(Dataset excerpts)
■ ■ ■ ■ ■

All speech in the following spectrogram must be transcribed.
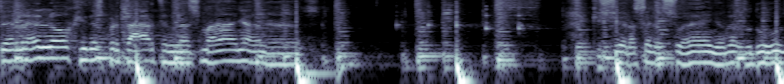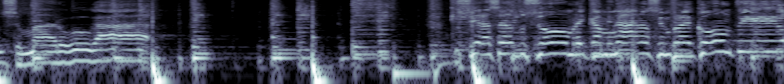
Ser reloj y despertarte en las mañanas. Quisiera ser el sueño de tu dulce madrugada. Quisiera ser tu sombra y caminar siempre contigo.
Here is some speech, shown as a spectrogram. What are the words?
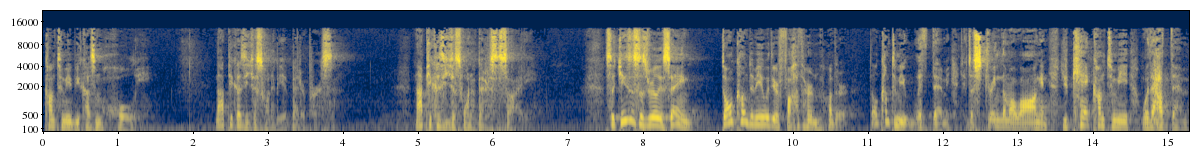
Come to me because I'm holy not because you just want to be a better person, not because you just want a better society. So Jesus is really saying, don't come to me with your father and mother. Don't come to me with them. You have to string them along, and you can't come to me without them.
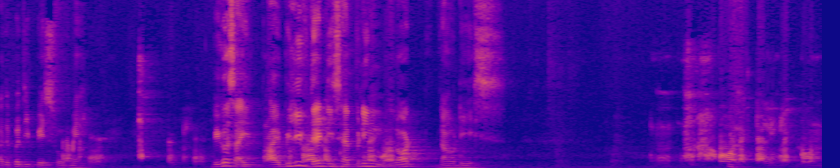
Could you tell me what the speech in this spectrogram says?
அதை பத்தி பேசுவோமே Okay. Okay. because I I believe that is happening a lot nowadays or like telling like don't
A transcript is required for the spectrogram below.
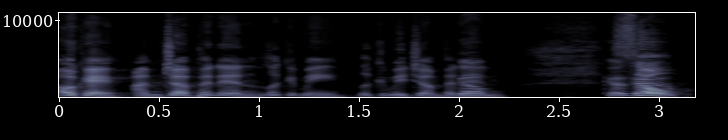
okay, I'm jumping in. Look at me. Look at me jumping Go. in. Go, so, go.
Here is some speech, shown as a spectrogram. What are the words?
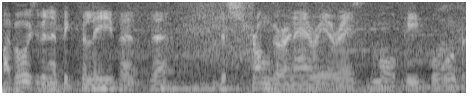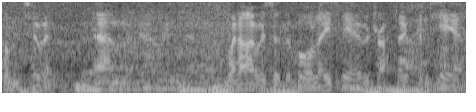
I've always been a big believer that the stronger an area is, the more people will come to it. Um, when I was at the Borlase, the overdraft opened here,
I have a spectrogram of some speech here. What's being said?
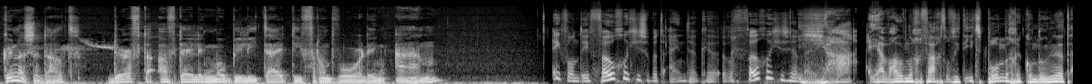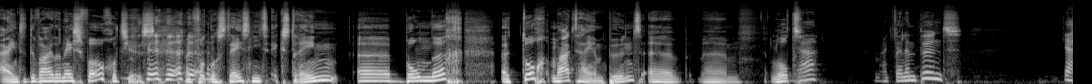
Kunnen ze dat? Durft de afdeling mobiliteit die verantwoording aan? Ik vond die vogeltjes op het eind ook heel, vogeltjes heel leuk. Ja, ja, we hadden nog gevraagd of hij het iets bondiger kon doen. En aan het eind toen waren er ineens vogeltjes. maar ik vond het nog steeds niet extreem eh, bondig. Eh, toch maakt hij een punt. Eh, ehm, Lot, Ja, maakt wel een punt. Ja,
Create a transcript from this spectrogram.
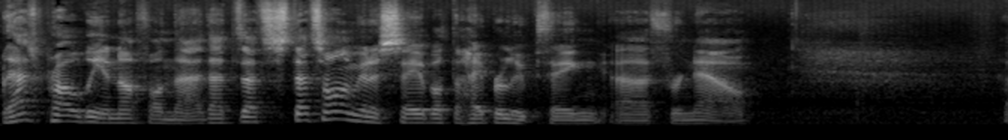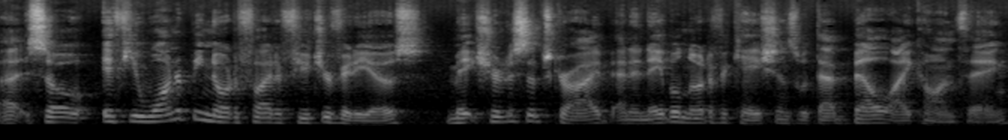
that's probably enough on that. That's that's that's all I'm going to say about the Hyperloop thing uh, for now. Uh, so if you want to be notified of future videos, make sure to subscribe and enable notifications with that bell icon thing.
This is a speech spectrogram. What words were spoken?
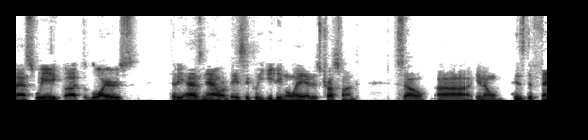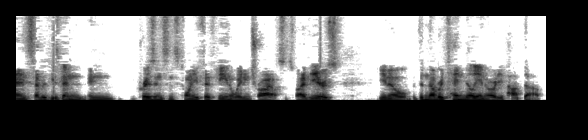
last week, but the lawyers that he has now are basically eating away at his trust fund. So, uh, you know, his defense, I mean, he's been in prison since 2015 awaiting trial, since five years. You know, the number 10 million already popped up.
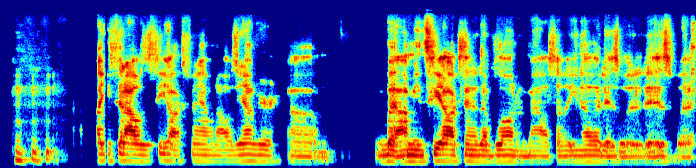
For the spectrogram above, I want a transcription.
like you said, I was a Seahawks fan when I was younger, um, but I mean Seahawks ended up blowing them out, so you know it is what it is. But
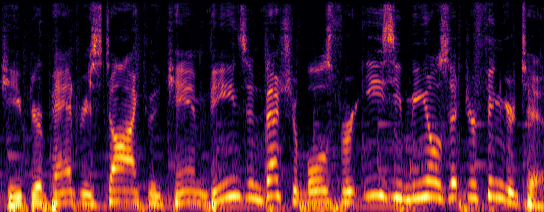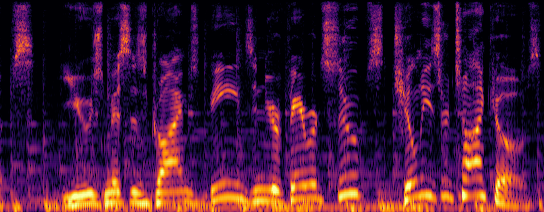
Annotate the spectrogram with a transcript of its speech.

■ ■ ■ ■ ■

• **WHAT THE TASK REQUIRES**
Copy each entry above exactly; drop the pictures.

• **ANSWER TO THIS EXERCISE**
All speech in the following spectrogram must be transcribed.
Ser reloj y despertarte en las mañanas. Quisiera ser el sueño de tu dulce madrugada. Quisiera ser tu sombra y caminar siempre contigo.
Here is some speech, shown as a spectrogram. What are the words?
Come to me because I'm holy not because you just want to be a better person, not because you just want a better society. So Jesus is really saying, don't come to me with your father and mother. Don't come to me with them. You have to string them along, and you can't come to me without them.
Could you tell me what the speech in this spectrogram says?
அதை பத்தி பேசுவோமே Okay. Okay. because I I believe that is happening a lot nowadays or like telling like don't
A transcript is required for the spectrogram below.
okay, I'm jumping in. Look at me. Look at me jumping Go. in. Go, so, go.
Here is some speech, shown as a spectrogram. What are the words?
I've always been a big believer that the stronger an area is, the more people will come to it. Um, when I was at the Borlase, the overdraft opened here,
I have a spectrogram of some speech here. What's being said?
Kunnen ze dat? Durft de afdeling mobiliteit die verantwoording aan? Ik vond die vogeltjes op het eind ook heel, vogeltjes heel leuk. Ja, ja, we hadden nog gevraagd of hij het iets bondiger kon doen. En aan het eind toen waren er ineens vogeltjes. maar ik vond het nog steeds niet extreem eh, bondig. Eh, toch maakt hij een punt. Eh, ehm, Lot, Ja, maakt wel een punt. Ja,
Create a transcript from this spectrogram.
that's probably enough on that. That's that's that's all I'm going to say about the Hyperloop thing uh, for now. Uh, so if you want to be notified of future videos, make sure to subscribe and enable notifications with that bell icon thing.
This is a speech spectrogram. What words were spoken?
last week, but the lawyers that he has now are basically eating away at his trust fund. So, uh, you know, his defense, I mean, he's been in prison since 2015 awaiting trial, since five years. You know, the number 10 million already popped up.
For the spectrogram above, I want a transcription.
like you said, I was a Seahawks fan when I was younger, um, but I mean Seahawks ended up blowing them out, so you know it is what it is. But
Annotate the spectrogram with a transcript of its speech.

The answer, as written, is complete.